Read/Write Web proclaims that Google is the ultimate money making machine on the internet. They focus on some classic supply & demand examples, and explain why so many niche companies and markets are trying to emulate Google in some way. Instead of being a destination, websites are trying to become more of an essential service,… Continue reading How the Web’s Economy of Scale is Changing Publishing
Technorati, the blog search engine, has just releases some compelling stats and info: “…we exceeded 9 million unique visitors, which is a 141% increase in monthly visitors in a single quarter.” “…the majority of our page views now are no longer just in real-time keyword or blog search, as would have been the case just… Continue reading The Rise of Tagging: Technorati Reports on Users and Growth
Read/Write Web and Search The Web 2.0, look at the long tail of the search engine market. The top market share is locked up with the following brands, but then drops off pretty severely after that. www.google.com www.yahoo.com www.msn.com www.ask.com www.aol.com www.digg.com http://del.icio.us Some compelling charts are also posted.
There has been a lot of chatter online about natural language search. All eyes are on Powerset and Xerox, who hope that their technology “will be the basis of a new search engine that allows users to type queries in plain English, rather than using keywords.” Google’s Marissa Meyer has been quoted as saying that… Continue reading The Next Generation of Search
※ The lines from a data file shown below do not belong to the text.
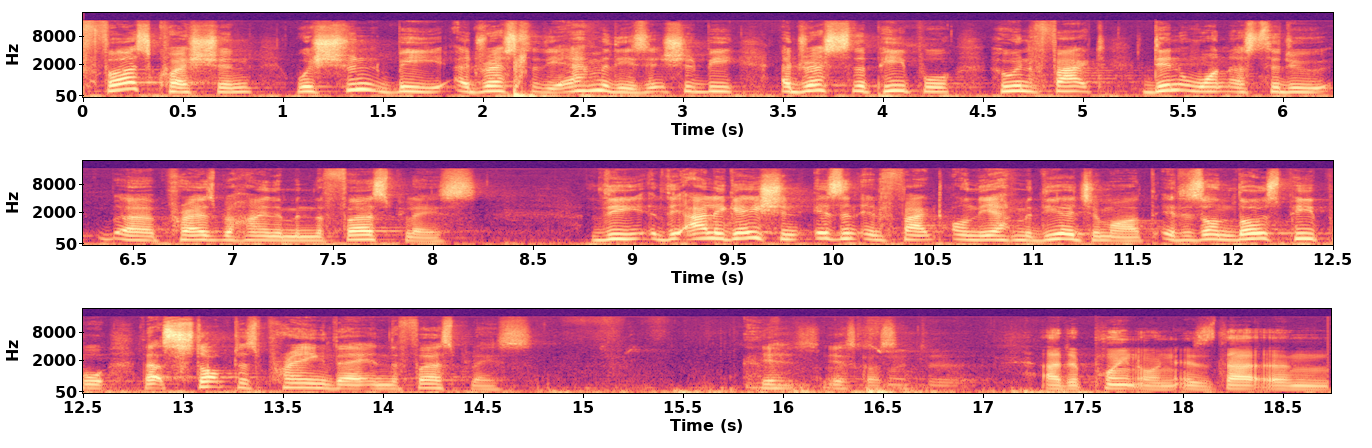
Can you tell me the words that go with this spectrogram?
first question, which shouldn't be addressed to the Ahmadis, it should be addressed to the people who, in fact, didn't want us to do uh, prayers behind them in the first place. The, the allegation isn't, in fact, on the Ahmadiyya Jamaat, it is on those people that stopped us praying there in the first place. Yes, yes, Qasim. Add a point on is that um,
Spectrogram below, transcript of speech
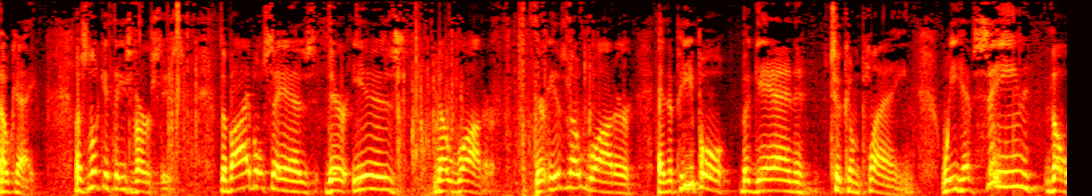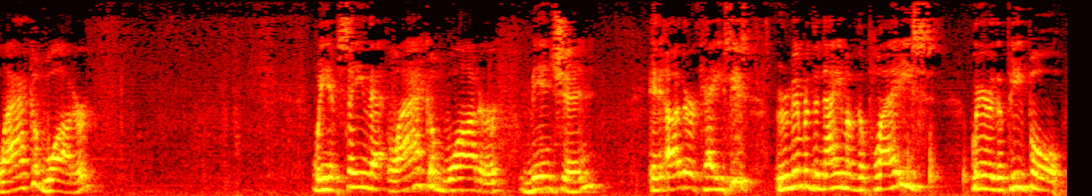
Okay, let's look at these verses. The Bible says there is no water. There is no water, and the people began to complain. We have seen the lack of water. We have seen that lack of water mentioned in other cases. Remember the name of the place where the people,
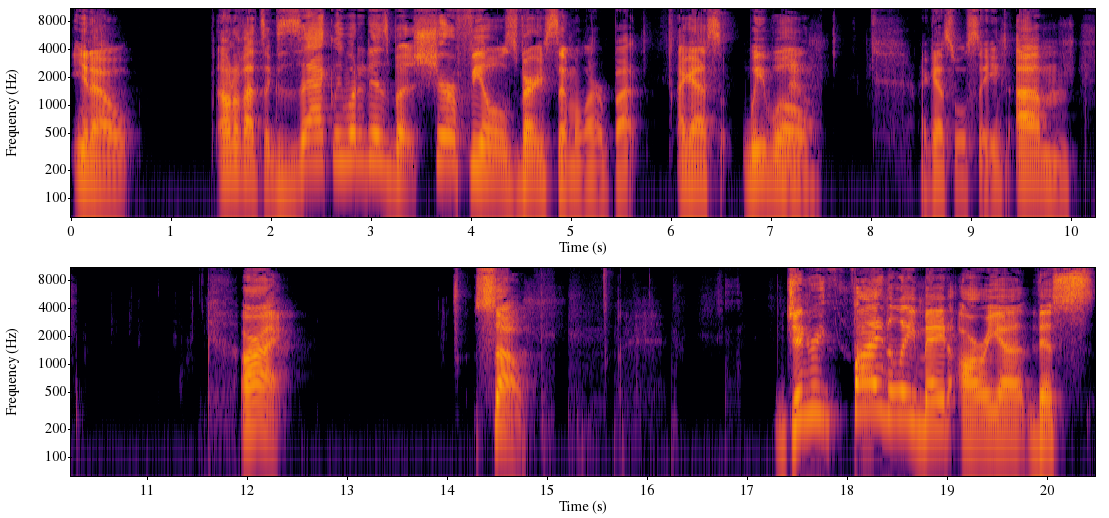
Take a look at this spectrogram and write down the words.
you know, I don't know if that's exactly what it is, but sure feels very similar. But I guess we will. Yeah. I guess we'll see. Um. All right. So, Gendry finally made Arya this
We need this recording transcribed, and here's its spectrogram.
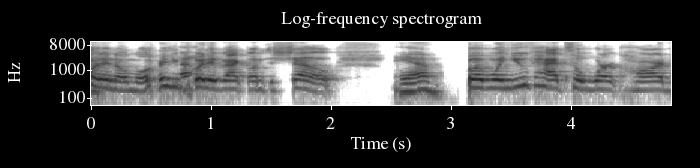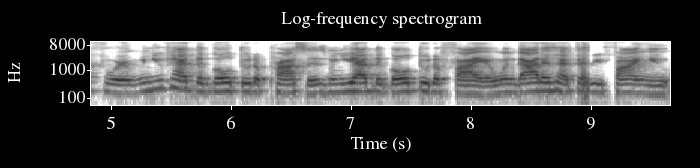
want it no more you yeah. put it back on the shelf yeah but when you've had to work hard for it, when you've had to go through the process, when you had to go through the fire, when God has had to refine you,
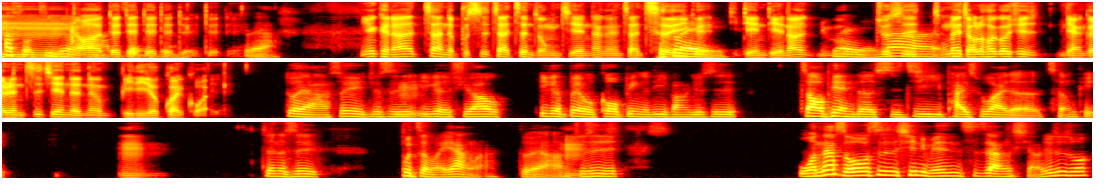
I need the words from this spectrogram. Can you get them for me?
他手机没有啊。对对对对对对对。对啊，因为可能他站的不是在正中间，他可能站侧一个一点点，然后就是从那角度拍过去，两个人之间的那种比例就怪怪的。对啊，所以就是一个需要一个被我诟病的地方，就是照片的实际拍出来的成品，嗯，真的是。不怎么样了，对啊，嗯、就是我那时候是心里面是这样想，就是说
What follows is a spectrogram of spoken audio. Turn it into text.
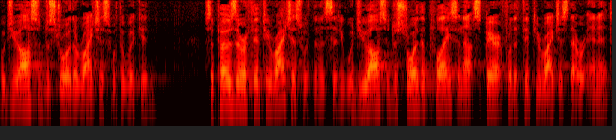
Would you also destroy the righteous with the wicked? Suppose there were fifty righteous within the city. Would you also destroy the place and not spare it for the fifty righteous that were in it?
Alex Iskold of Read/Write Web takes a look at the search engine called Clusty. Their differentiator is that they “cluster” search results, meaning they group like items together. For example, I own an Oracle Delphi turntable. You can imagine how careful I have to be when searching on this, with so many other non-related search… Continue reading A Smarter Search Engine
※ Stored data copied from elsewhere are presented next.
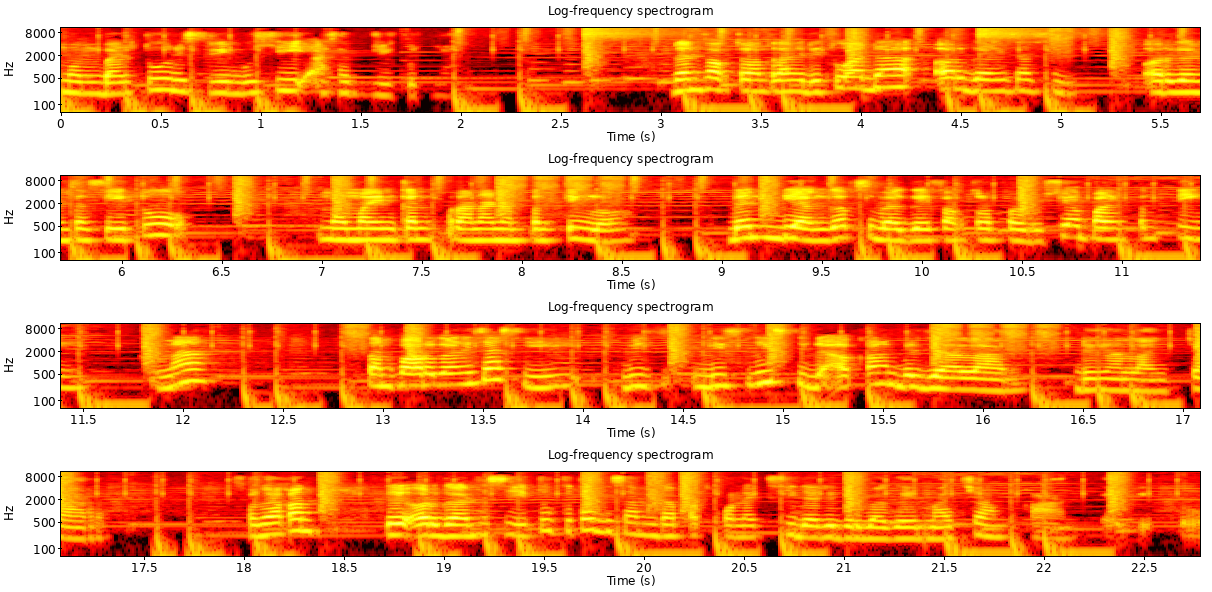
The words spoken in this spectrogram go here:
membantu distribusi aset berikutnya. Dan faktor yang terakhir itu ada organisasi. Organisasi itu memainkan peranan yang penting loh dan dianggap sebagai faktor produksi yang paling penting. Karena tanpa organisasi, bisnis tidak akan berjalan dengan lancar. Soalnya kan dari organisasi itu kita bisa mendapat koneksi dari berbagai macam kan kayak gitu.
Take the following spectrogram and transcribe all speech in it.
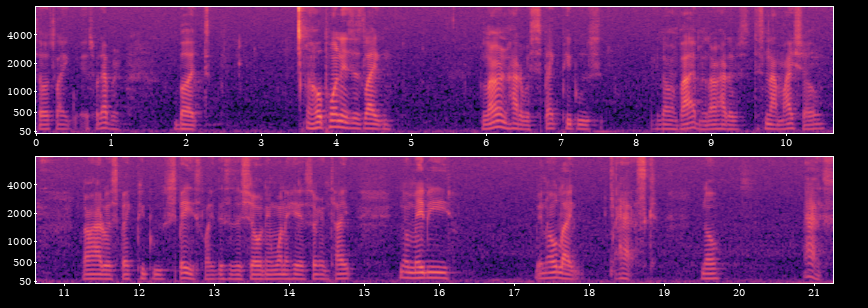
so it's like it's whatever. But the whole point is is like learn how to respect people's you know environment. Learn how to this is not my show. Learn how to respect people's space. Like this is a show and they want to hear a certain type. You know maybe you know like ask. You know ask.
Read/Write Web looks at “The Race to Beat Google.” “…a huge amount of venture money has been poured into the search space – not necessarily to beat Google, but perhaps to get little slices of the gargantuan advertising market.” They break out competitors by three categories: Better Technology – the results are of better quality/relevancy… Continue reading The “Search” is Over. Or Not.
Search Engine Watch takes a look at Google’s list of top searches in 2006, as well as Yahoo’s. One key finding is that news searches and general web searches differed greatly. Two possible reasons: Demographics and/or psychographics. Situational intent. However, they do reach a valuable conclusion for journalists and media companies: “If you are looking… Continue reading News Search vs. Web Search
Ask.com is trying out a new design and functionality for search results, with greater integration of information and media types. The three elements of the design are: Left: A search control panel that stays with you, complete with Zoom Related Search and Search Suggestions that update as you type. Middle: Results front and center to… Continue reading Evolution of Search and Media
Emre Sokullu takes a look at the future of search. How can search improve, you ask? “…better indexing techniques, …vertical engines, meaning-based search, intent-driven search, new clustering methods, and much more.” For user interface enhancements, they look at Snap, SearchMash and Live.com. For technology advancements, Hakia, Vivisimo, Ask, Yahoo, Google, Del.icio.us, NPL, Collarity, Swicki, Rollyo,… Continue reading Search: The Next Generation
Microsoft has is releasing its book search, competing with Google Book Search. While this idea is not new, the ways that we be experiencing it are just surfacing: “As we move out of beta, what you will see is that book content integrated with the Web content (search results on Windows Live Search). What we… Continue reading Media Blending into One, via Search